*** About the Book ***
Mississippi, 1945: Willamette Hawkins, a white woman, accuses Willie McGee, a black man, of breaking into her home and raping her. The public is enraged and demands the death penalty for McGee. McGee, traumatized by his treatment in jail, doesn’t speak a word at his first trial. During the course of the next 10 years, the case is appealed again and again. Eventually McGee tells his lawyers that he and Hawkins had a long-term affair and that when he tried to end it, she accused him of rape. Hawkins denies this and sues the newspaper for slander for reporting it. In the end, nothing can stop the courts from sending McGee to the electric chair. But the story doesn’t end there.
Fifty years later the legacy of McGee’s trial continues to impact the next generation. Hawkins’s daughters stand by their mother’s claim of rape and seek to re-establish her reputation as an honorable woman. McGee’s children and grandchildren remain furious at the courts and the government for their treatment of McGee and for supporting a woman who claimed to be his wife but actually was not.
This is a true story.
*** Why I Read It ***
I’ve wanted to read TO KILL A MOCKINGBIRD for quite some time and this book was described as being similar in content. Plus it was a true story – bonus! Thanks to Regal Literary for sending me a copy.
*** My Thoughts ***
This book is fascinating. It examines the racial politics of the pre-civil rights era American South and the anti-communist craze of the early Cold War era and shows how these forces came together to deprive Willie McGee of a fair trial. The author doesn’t try to prove whether McGee is guilty or not; too much time has passed and there are too many conflicting stories. Rather he details the political and social forces that led the trial to turn out the way it did.
The parts of the story that were most interesting to me were those involving the legacy of the case. The author tracked down the children and grandchildren of McGee and Hawkins and showed how the trial continues to impact the present generation. The families’ differing reactions to the facts he uncovers and to the trial in general really made me think.
I started reading this book on the train to BEA at the end of May and I just finished it during my vacation at the end of June. Reading non-fiction takes more concentration for me than does reading fiction, so there were several times when I had to put the book aside for a few days. Every time I picked it back up I was excited to get back into the story though. It is not particularly long but it is very detailed and I really enjoyed learning about this time and place.
*** Your Thoughts ***

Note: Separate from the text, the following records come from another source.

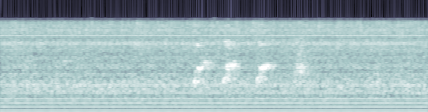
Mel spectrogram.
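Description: A small white puppy yipping: about five short, high yips in quick succession, starting about two seconds in. Underneath is a loud steady hum.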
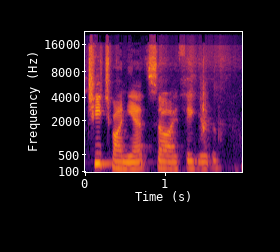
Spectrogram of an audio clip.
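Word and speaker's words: Cicmanec: Hispanic that's last name is Czechoslovakian so it's c-i-c-m-a-n-e-c used to be pronounced chichman yet so I figured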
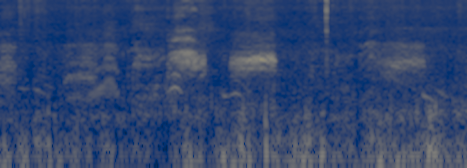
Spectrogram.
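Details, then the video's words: Gulls being fed in a park give harsh, nasal squawks, three drawn-out cries spaced about a second apart over a steady low rumble of background noise. "FEEDING THE SEAGULLS IN THE PARK/ SEAGULLS SOUND EFFECT"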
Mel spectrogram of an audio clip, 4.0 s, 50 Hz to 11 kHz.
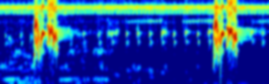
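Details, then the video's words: Sooty-headed bulbul singing in a vigorous, full-voiced style meant to draw wild birds closer: two short, bubbly, warbled phrases of quick descending notes, spaced about two and a half seconds apart, over a faint steady high hiss. "Suara Burung Kutilang GACOR Asli 100% Ampuh Untuk Memanggil Burung Kutilang Liar Auto Mendekat Emosi"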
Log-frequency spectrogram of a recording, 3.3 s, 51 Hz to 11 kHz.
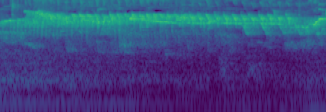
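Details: Caged male red-black mosaic canary, 2024, singing a dense, rapid high trill that rolls on without pause, ending in brighter rising notes.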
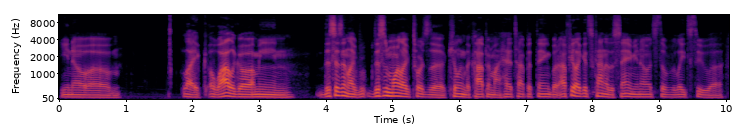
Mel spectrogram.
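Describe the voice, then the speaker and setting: A man's voice: low-pitched, fairly quick, clear, resonant tone, no room sound, clean studio sound. A young American man in casual conversation, talking in an informal, slangy way and often checking in with the listener. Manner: informal, slangy, frequent "you know what I mean".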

I haven’t seen any other reviews of this book yet – did I miss yours? Let me know and I’ll add it here
Does this book sound like one you’d enjoy? If you’ve read TO KILL A MOCKINGBIRD, do you see any similarities between the two books?